Sony has been on fire as of lately and has shown no signs of slowing down anytime soon. They have pushed the boundaries of a mirrorless camera system with their highly regarded a7, a7R, and a7S, and now seem to be pushing the limits of mobile photography. Yesterday Sony announced the Exmor RS, the world’s first stacked CMOS image sensor. Boasting an impressive 21 effective megapixels as well as 192 autofocus points and 4k video capture, Sony’s new sensor may be a gamechanger in the mobile photography market.
Being a native of the Pacific Northwest, photographer and filmmaker Ben Canales of Uncage The Soul was deeply concerned about the rapid melting of the Sandy Glacier Ice Cave. Wanting to create widespread awareness for this issue, Ben and his team spent over a year filming in the cave system. The resulting film is both visually beautiful as well as eye opening.
Known for their well-built camera backpacks that cater to photographers and videographers who take their kit on outdoor adventures, F-Stop Gear is unveiling the "Shinn," a backpack that has an impressive 80 liter capacity. Made specifically for cinematographers with large camera kits, it's been field tested on expeditions around the world, and is now ready to be made available for everyone else.
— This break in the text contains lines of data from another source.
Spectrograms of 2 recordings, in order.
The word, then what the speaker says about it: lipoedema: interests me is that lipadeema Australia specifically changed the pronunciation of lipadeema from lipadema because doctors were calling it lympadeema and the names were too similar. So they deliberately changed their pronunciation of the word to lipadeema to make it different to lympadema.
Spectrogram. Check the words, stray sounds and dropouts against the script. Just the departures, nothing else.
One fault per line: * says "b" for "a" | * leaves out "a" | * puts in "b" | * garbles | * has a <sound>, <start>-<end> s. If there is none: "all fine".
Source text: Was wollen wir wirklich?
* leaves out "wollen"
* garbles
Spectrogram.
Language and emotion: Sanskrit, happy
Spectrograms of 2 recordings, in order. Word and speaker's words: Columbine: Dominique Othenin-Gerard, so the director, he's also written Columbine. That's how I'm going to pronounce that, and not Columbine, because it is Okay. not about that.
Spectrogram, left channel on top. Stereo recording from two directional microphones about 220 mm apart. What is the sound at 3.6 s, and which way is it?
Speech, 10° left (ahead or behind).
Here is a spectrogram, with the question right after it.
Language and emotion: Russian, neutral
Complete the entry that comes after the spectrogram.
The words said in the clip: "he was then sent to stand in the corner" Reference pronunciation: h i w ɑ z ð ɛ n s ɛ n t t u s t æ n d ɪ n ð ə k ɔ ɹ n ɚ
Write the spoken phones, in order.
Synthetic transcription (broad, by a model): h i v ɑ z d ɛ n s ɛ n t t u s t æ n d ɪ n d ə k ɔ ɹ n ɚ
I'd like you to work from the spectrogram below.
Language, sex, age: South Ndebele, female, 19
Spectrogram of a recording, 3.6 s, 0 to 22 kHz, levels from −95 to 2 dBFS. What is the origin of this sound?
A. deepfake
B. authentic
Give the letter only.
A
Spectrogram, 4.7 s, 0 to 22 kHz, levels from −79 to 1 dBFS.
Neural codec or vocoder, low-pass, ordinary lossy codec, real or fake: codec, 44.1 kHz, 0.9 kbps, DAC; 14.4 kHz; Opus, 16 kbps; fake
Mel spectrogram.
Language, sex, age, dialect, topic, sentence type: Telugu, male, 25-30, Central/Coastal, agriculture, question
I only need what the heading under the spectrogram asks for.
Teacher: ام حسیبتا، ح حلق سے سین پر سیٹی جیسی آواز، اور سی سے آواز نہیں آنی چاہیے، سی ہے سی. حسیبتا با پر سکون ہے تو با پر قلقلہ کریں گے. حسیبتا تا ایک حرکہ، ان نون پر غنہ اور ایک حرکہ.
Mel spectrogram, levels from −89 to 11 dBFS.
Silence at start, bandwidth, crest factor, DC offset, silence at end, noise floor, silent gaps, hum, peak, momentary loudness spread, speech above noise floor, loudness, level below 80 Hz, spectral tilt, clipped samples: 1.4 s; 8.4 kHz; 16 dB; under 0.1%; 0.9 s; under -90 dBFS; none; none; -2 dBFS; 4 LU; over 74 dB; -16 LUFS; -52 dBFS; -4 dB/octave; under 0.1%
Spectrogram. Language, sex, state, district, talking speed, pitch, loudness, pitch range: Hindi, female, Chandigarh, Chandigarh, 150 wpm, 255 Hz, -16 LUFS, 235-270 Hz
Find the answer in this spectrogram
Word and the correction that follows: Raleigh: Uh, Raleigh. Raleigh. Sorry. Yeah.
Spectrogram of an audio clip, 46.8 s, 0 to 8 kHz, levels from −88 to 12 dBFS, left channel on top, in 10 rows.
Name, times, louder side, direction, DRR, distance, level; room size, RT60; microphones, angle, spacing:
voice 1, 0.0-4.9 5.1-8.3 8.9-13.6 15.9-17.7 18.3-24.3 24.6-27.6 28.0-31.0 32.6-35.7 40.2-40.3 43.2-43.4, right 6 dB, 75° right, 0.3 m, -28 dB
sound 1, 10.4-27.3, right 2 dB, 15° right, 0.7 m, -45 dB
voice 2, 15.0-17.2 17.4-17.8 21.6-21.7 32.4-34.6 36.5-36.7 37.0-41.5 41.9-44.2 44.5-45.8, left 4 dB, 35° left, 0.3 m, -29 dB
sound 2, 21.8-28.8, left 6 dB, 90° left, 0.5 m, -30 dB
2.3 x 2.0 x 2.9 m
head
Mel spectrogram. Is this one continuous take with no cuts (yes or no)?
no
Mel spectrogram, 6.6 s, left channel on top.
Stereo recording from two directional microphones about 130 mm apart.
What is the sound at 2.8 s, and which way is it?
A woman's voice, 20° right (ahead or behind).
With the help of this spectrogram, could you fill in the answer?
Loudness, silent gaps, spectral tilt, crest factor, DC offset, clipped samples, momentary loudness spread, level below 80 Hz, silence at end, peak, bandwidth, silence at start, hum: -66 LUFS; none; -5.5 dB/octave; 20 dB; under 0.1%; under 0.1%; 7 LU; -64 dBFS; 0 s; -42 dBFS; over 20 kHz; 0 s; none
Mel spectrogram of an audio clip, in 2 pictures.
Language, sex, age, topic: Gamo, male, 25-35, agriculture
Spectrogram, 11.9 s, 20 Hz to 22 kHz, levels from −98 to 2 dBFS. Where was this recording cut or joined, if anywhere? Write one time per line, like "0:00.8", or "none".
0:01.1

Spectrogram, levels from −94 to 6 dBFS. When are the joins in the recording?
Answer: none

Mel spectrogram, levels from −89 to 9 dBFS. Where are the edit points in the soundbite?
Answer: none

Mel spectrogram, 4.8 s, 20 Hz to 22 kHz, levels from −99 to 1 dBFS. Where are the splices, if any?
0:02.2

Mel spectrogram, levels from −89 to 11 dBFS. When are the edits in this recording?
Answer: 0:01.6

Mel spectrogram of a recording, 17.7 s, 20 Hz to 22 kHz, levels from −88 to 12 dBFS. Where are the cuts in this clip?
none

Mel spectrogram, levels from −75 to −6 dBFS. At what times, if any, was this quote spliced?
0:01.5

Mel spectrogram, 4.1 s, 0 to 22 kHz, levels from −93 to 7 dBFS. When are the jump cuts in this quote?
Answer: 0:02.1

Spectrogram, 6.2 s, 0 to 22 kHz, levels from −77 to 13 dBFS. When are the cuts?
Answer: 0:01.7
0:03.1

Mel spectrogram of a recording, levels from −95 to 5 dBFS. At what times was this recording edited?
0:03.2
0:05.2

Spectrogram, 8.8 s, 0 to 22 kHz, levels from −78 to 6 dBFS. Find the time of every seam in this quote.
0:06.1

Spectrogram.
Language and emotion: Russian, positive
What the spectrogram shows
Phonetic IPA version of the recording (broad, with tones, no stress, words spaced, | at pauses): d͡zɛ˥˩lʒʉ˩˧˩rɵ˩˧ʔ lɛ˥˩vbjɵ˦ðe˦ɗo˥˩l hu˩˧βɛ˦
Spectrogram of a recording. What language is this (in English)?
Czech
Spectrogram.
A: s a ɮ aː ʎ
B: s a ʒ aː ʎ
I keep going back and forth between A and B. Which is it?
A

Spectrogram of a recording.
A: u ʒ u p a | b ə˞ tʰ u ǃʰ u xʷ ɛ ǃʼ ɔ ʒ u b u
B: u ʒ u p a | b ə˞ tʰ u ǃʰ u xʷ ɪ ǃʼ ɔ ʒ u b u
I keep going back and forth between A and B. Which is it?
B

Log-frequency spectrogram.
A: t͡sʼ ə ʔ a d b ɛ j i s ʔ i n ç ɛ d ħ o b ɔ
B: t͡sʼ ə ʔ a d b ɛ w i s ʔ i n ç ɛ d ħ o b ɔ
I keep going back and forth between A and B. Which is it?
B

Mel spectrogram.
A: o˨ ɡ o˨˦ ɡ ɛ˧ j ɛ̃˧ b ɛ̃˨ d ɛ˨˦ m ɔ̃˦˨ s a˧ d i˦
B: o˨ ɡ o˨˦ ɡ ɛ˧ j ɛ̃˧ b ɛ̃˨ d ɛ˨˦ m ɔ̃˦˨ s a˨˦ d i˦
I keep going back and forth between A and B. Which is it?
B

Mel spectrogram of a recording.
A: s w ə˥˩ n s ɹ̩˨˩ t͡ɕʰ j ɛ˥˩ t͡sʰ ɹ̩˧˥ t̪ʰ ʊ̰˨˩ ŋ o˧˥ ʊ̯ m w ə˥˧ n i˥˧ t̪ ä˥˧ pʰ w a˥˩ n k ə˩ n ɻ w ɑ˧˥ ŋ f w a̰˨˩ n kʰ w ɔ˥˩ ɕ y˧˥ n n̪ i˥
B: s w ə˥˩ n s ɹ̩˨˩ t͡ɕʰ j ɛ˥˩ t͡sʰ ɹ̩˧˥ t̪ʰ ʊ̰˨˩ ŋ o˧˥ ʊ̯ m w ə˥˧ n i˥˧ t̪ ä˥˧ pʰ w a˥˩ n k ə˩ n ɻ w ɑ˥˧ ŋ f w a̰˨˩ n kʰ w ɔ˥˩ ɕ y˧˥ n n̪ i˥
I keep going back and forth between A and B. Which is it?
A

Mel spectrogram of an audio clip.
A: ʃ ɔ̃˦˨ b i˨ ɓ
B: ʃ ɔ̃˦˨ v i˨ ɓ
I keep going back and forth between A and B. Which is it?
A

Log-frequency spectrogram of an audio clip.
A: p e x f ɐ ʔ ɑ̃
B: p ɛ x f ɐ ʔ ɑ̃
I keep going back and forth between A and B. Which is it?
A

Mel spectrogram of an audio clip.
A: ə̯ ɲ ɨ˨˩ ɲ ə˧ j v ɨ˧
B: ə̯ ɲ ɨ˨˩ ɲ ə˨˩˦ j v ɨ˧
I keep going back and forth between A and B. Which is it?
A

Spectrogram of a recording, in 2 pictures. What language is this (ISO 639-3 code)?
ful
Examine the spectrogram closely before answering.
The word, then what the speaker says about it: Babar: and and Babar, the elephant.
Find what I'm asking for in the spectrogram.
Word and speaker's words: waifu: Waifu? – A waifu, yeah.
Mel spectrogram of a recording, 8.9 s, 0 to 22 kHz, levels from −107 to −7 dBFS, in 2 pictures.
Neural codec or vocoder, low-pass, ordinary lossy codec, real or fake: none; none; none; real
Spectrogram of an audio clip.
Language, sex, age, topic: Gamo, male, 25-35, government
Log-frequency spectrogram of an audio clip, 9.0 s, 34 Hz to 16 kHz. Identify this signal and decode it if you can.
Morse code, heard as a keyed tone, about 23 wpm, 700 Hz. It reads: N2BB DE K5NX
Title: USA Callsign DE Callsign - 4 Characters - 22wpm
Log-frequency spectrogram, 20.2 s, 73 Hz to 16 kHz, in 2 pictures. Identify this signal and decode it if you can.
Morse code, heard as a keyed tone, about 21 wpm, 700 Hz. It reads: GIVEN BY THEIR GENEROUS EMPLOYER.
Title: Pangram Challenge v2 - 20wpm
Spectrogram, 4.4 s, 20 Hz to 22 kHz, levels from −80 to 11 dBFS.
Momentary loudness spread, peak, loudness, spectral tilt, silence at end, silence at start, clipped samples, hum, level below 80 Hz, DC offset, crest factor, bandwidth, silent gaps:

Visualization of sound frequencies using physical media is nothing new. We’ve seen it done by Martin Kilmas with his “Sonic Sculptures,” and we have seen videos in which a stream of water appears to be frozen in space (done by matching the sound frequency to the camera’s frame rate.) However, this is the first time I have seen so many of these tricks put together in such a high quality and artistically filmed video.
You may have the newest DSLR or the fastest lenses known to man, but without even a basic understanding of light, it is going to be an uphill battle to create the images you envision. While this tutorial is directed primarily toward animators, the ideas and concepts within it are applicable to anyone who wants a better understanding of some basic lighting fundamentals.
Our lives as photographers and videographers can be tough, but let's be honest - it's fun to be creative! We get to work with amazing gear and produce compelling visual content for the world to enjoy. However hard we work in our creative fields, I feel it's best to never really take ourselves too seriously. If we do, let's hope that one of our peers will put together a parody response like the one Adam Khamis created above to help check our egos and bring us back down to Earth.